It appears the industry is no closer to emerging from the trucking crisis with the American Trucking Associations (ATA) reporting that the shortage has even spiked, reaching its highest levels to date.

“Over the past 15 years, we’ve watched the shortage rise and fall with economic trends, but it ballooned last year to the highest level we’ve seen to date,” said ATA Chief Economist Bob Costello. “The increase in the truck driver shortage should be a warning because if conditions don’t change the trucking industry could be short 100,000 drivers in five years and 160,000 drivers in 2028.

The ATA says “The trucking industry needs to find ways to attract more and younger drivers,” Costello continued. “Whether by removing barriers for younger drivers to begin careers as drivers, attracting more demographic diversity into the industry or easing the transition for veterans, we need to do more to recruit and retain drivers.
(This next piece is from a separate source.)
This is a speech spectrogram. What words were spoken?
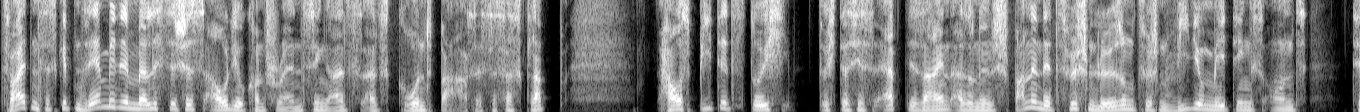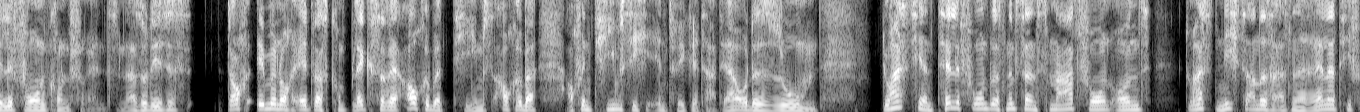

That includes increasing pay — which happened at a brisk pace last year — to keep pace with demand, addressing lifestyle factors like getting drivers more time at home and improving conditions on the job like reducing wait times at shipper facilities.”

Many fleets instituted guaranteed minimum weekly pay in 2018 so drivers would have a more consistent paycheck. Sign-on bonuses and good benefits packages have also been used throughout the industry as competition for drivers heats up. ATA expects that driver pay will continue rising as long as the driver shortage continues.

To meet the nation’s freight demand, the report said the trucking industry will need to hire 1.1 million new drivers over the next decade – an average of 110,000 per year to replace retiring drivers and keep up with growth in the economy.